address

35 Ballards Lane
London
N3 1XW, UK

You’d be hard pushed to find an organisation that says it doesn’t take diversity, equality, and inclusion (DEI) seriously. Many corporate websites are adorned with DEI pleasing statements, reassuring readers that their organisation creates a level playing field and opportunities for all. Yet expectation and reality don’t often align. Ask some leaders for specifics around how DEI operates within the business day-to-day, with parental leave and caring responsibilities for example, and they’re stumped. Queries quickly get referred to HR, to provide details around policies and procedures.

But if we want to ensure that organisations are genuinely diverse, including retaining parents in the workplace, leaders need to know some of the finer DEI details. Leaders shouldn’t just palm employees off to another department for more information but be able to confidently talk through parental leave and return options, and support, themselves. It sends a powerful message to employees that their needs are understood, transition into parenthood supported, and the organisation practices what it preaches.

Workforce dropout and engagement rates show that organisations and leaders still need to do much more to address the barriers many parents face in achieving equality in the workplace. The first step is for leaders to challenge themselves with the following questions:

Rather than leaving this to HR to answer, its important leaders understand their parental policies and how competitive they are. Excuses such as having never been a parent, or it being a long time since looking after small children, won’t cut it with talented employees. Being able to discuss flexible options with employees lets them know that they are valued and can be supported through the transition to parenthood – rather than being left to fend for themselves.

The take up of Shared Parental Leave (SPL) is typically low, with research finding that only 2% of eligible couples used it. Despite SPL policies promising to transform gender equality, that has yet to be realised. Leaders need to understand what SPL take-up rates are like within their own organisation and address any subsequent barriers to parents achieving equality in the workplace.

Feedback from parents regarding SPL has generally been that taking a pay cut to £150 per week is “unpalatable if not impossible” for couples to manage – explaining why take-up is so low. This often results in males and non-birthing partners using very limited leave, whilst the other parent takes a hit on their career. For leaders that genuinely want a diverse workforce, the playing field for parents has to be levelled out more. SPL can’t be relied upon stand-alone, so what more can businesses and leaders do to retain talented employees that have become parents?

Research by Deloitte and DaddiLife found that one third of fathers changed jobs since becoming a parent – with 39% pinpointing ‘flexibility to fulfil parental responsibilities’ as a reason to leave. Another third said they were ‘actively looking’ for a new role since becoming a father. The research highlighted that generational norms and gender-role stereotypes are on the way out amongst Millennial dads in particular, making it even more important that businesses understand what fathers and non-birthing partners are entitled to and supporting lifestyle choices.

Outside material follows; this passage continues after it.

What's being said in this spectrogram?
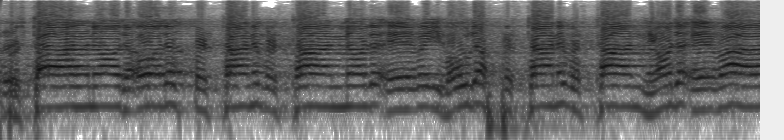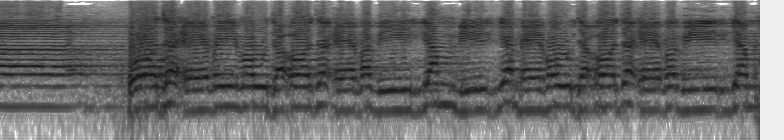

Parents and carers have out-of-work responsibilities that they may have to attend. Is the team properly structured so that client delivery can be maintained? Or is too much pressure heaped on the parent or carer to maintain high levels of service, making their other responsibilities unachievable? Equally, are colleagues without active caring duties able to realistically pick up the slack if necessary? With many employees expected to “work like they’re not a parent, and parent like they don’t work” something has got it give and teams need to be structured to support diverse lifestyles.

Many leaders assume this knowledge and are then surprised to learn about what teammates real aspirations are. Leaders must ask these questions directly and align opportunities accordingly. Career paths can follow many trajectories, but many leaders fall into the trap of assuming teammates want careers that mirror their own. Asking employees what their goals are can create a more engaged and productive team, unlocking potential further.

Leaders need to ask themselves a few home truths when it comes to their understanding and supporting of parents in the business. Providing genuinely flexible options, enabling employees to maintain career control, and assigning value to contribution over time spent in an office, are all crucial areas businesses need to address if they are to retain exceptional talent.

Expectations around parenthood continue to evolve, with more voting with their feet when company procedures and leadership attitudes don’t align with carefully crafted DEI literature. Leaders can no longer delegate knowledge of parental policies to another department, they have to understand it better themselves. With a significant proportion of employees becoming parents during their careers, leaders need to ensure they support the transition as best as possible and maintain a diverse workforce.